There are certain iconic pictures that every guide at Londolozi would like to have the opportunity to take at some stage during their time here. Lions crossing the Sand River, mating leopards, a Fish Eagle swooping down on prey at the water’s surface – the list is long! If you spend a few years working here as a guide, odds are you will tick more off that list than not.
One that always eluded me – and probably the one I wanted the most – was the shot of a female leopard carrying one of its cubs; I mean is that really too much to ask?! After three years of guiding full time I hadn’t even come close. Whilst over the following five and a half years I have been able to make regular forays into the bush from the finance office, I had largely given up on ever getting this opportunity.
That was until last week.
Currently we are fortunate to have a number of different female leopards with cubs of varying ages. The problem with the shot I have been looking for is that once a leopard cub is older than around 2 – 3 months, it becomes unlikely that their mother will carry them as they are just too big and can walk on their own. This leaves a pretty small window of opportunity. Coupled with the the fact that they don’t move them that often during this period, the dens are usually in well hidden or inaccessible places and they are largely nocturnal so moving them at night isn’t an issue, you can see how this opportunity has eluded me.
Towards the end of April, ranger Talley Smith and tracker Freddy Ngobeni were driving guests Alex and Charlotte Schodl and managed to find what appeared to be the den site of the Tamboti female. They had seen her going into a hole in a river bank and could hear the sounds of cubs but never had a view. A few weeks later there was no further sign around that area, leading us to believe she may have moved the den.
Then last Wednesday I was out on a drive with Chris Kane-Berman and Jacqui Marais and we decided to head into the area the Tamboti female had last been seen, on the off chance that we might find her. As we crossed through the Maxabene, a dry riverbed that runs through central Londolozi, we spotted her downstream of us. We drove as far as we could towards her, our path eventually blocked by a fallen log, and watched. Her behaviour seemed odd – she was initially scraping at the sand with her paws, appearing to bury some of her own scat. She then just milled around, occasionally glancing to the far bank at a clump of roots that snaked out from a Leadwood tree. Although I’ve learnt not to get too excited in these situations, her behaviour combined with the suitability of the area for a den got us all hoping that this may be the spot.
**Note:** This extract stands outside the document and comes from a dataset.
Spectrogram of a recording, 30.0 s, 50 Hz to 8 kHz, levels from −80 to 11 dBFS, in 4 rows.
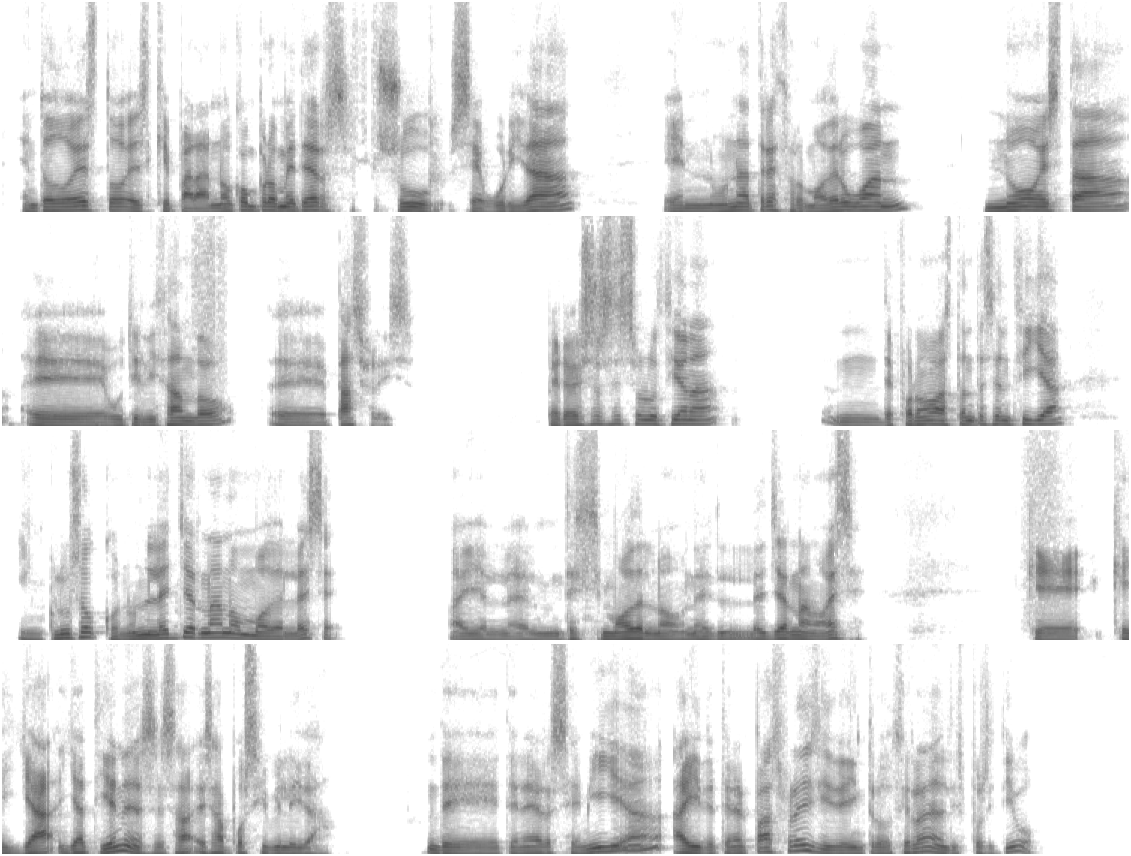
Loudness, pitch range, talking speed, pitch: -24 LUFS, 110-140 Hz, 135 wpm, 120 Hz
Then without warning, she disappeared into the clump of roots, with just her tail protruding, and emerged with a cub in her mouth! There was a second of silence, then a few panicked expletives as we all lunged for our cameras. In what could not have been a better setting, she walked straight towards us and past the Land Rover, finally providing me with the opportunity I’ve been dreaming of for eight long years!